Spending time away on our boat has been amazing therapy.  It has provided me with the opportunity to reflect, the time to grieve, the time to heal and the time to recuperate.  But I miss the talking one does when one is surrounded by people, by community, by family.  So I am hugely grateful that one of my best friends is coming to stay next week.  We have much to celebrate as she has just reached her five years post successful treatment for Non Hodgkins Lymphoma.

In the meantime, this poem has given me much solace.  It reminds me very much of my belovéd Psalms, in particular 23

The Peace of Wild Things

When despair for the world grows in me
and I wake in the night at the least sound
in fear of what my life and my children’s lives may be,
I go and lie down where the wood drake
rests in his beauty on the water, and the great heron feeds.
I come into the peace of wild things
who do not tax their lives with forethought
of grief. I come into the presence of still water.
And I feel above me the day-blind stars
waiting with their light.
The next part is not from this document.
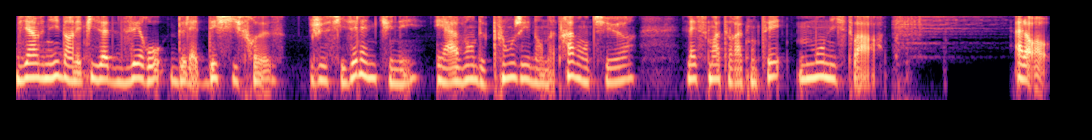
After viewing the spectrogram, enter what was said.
Bienvenue dans l'épisode 0 de la déchiffreuse. Je suis Hélène Cunet et avant de plonger dans notre aventure, laisse-moi te raconter mon histoire. Alors,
For a time
I rest in the grace of the world, and am free.

Wendell Berry

New pills please!

new prescription

Yesterday found me once more at the Breast Clinic.  My Letrozole holiday was over and it was time to shake the sand out of the hormonal sandals and review where we were at.  Brainy Spice was as fab as ever.  The news in was that all my muscle cramps have vanished but my hips are still stiff.  It was enough of an improvement for Brainy Spice to suggest a change.  So I will be starting on Exemestane just as soon as the pharmacy has made up my prescription.  As with all these drugs, the side effects are very jolly sounding but needs must so I am hoping to be one of the lucky ones.

In other news, my relative quiet on here has been reflective of sheer busyness elsewhere.  I am recovering with great alacrity and feeling better all the time.  My newly trimmed rack is simply marvellous and I am loving the lack of shoulder and back ache!  The Captain and I are poised to take to the waters next week and will be peddling our wares at a canal near you very soon.  Expect photos of our new Breast Cancer Care jam to follow in another post.

Otherwise, I think you can take the infrequency of my posts to be very good news indeed.  Life is happening.  And it is good.

Happy Easter!